The question has come up several times due to the rise of file-sharing sites for school and lecture notes in Australia. You may hear some people or institutions say that it is illegal considering that you are sharing copyrighted material owned by the teacher or the school.
Admittedly, there is a grey area here, which explains the confusion. To their credit, these Australian websites have instituted a mechanism to make sure that the ownership of the notes won’t be called into question.
Avoiding Plagiarised Content
If a student uploads their notes on websites, such as Thinkswap, for instance, the papers undergo a series of evaluations and assessments. For one, they would be examined for plagiarised content.

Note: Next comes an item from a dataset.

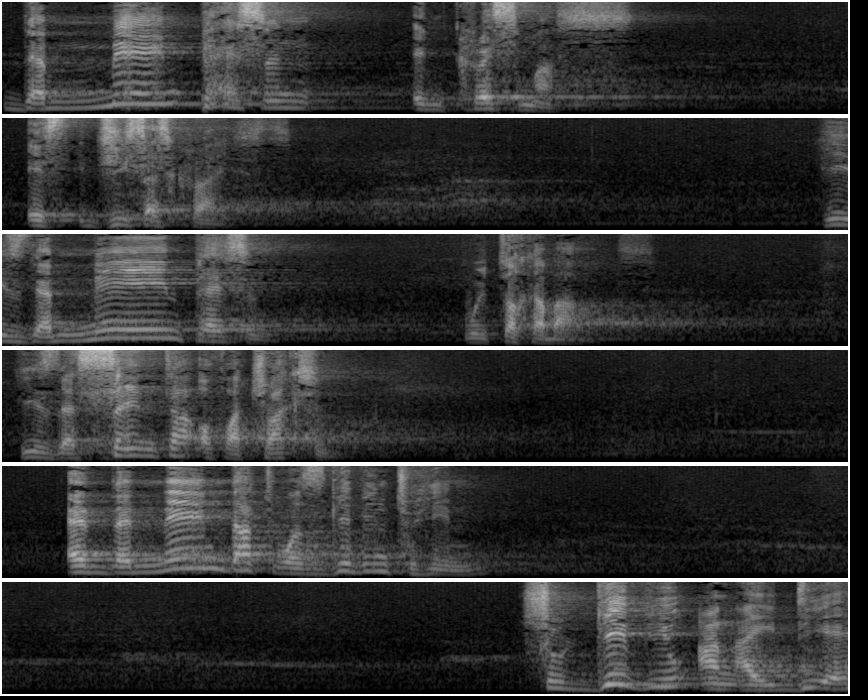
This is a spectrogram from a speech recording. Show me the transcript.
the main person in Christmas is Jesus Christ. He is the main person we talk about. He is the center of attraction. And the name that was given to him should give you an idea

So, if you only copy the notes verbatim from the board or PowerPoint presentation from your teacher, chances are, the website will reject the content you submitted. This is where the grey area comes in. If you copied the lecture note, those are the intellectual properties of the teacher. You need to ask permission before you can share it with others, especially for commercial purposes.
In the same vein, if you copied the research and reading materials assigned to you by the instructor, you will encounter the same legal roadblock. What most people are not aware of is the high rejection rate of these note file-sharing sites. Most of the notes uploaded will be rejected since they first need to pass the rigorous evaluation by the website experts.

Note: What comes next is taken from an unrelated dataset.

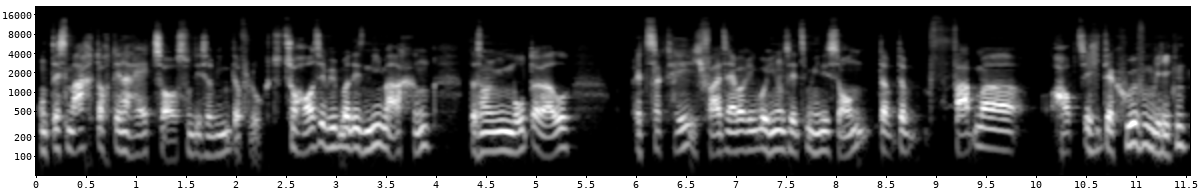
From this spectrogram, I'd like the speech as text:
Und das macht auch den Reiz aus von dieser Winterflucht. Zu Hause würde man das nie machen, dass man mit dem Motorrad jetzt sagt, hey, ich fahre jetzt einfach irgendwo hin und setze mich in die Sonne, da, da fahrt man hauptsächlich der Kurven wegen.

Evaluating the Content
Once you upload your school notes on sites like Thinkswap, evaluators will immediately get down to work. They will vet your content, check the facts, cross-check them with the website’s large library of notes, and then run them through a proprietary plagiarism app to make sure that you are not only copying information from somewhere.
Of course, part of the evaluation would be the handwriting. So, those with very legible or beautiful longhand would have a high chance of being accepted. The reason for this is that the website does not want context and meaning to be lost in the translation because the words are hard to read. Besides, how can your notes sell if nobody understands them?

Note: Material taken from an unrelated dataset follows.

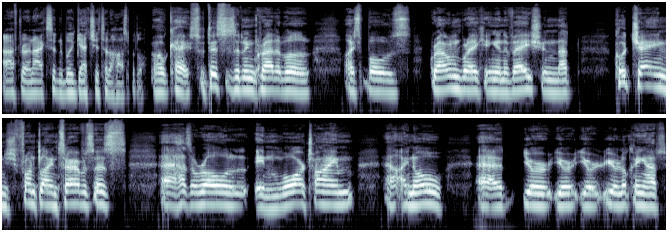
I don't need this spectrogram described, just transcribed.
after an accident will get you to the hospital. Okay, so this is an incredible, I suppose, groundbreaking innovation that could change frontline services, uh, has a role in wartime. Uh, I know uh, you're you're you're you're looking at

You do not copy the source material word for word. You are going to be flagged by the anti-plagiarism app anyway, an infraction that will merit an automatic rejection.
What they are looking for are notes that are 90% your own words, along with your own research on top of the lecture by the instructor. If you write in short-hand, make sure there are margins and explanatory notes to provide context. It is preferable that you have footnotes citing the source material. It gives students who download your content the luxury to explore the materials on their own.
When you do that, you own the intellectual property of your notes, which means you can sell them on file-sharing websites without any problem.
These file-sharing sites have become a platform to help students struggling with their courses. And your notes will allow them to see the subject from another perspective. But make sure you follow the above tips, so your notes have a high chance of getting accepted and, more importantly, downloaded by interested students.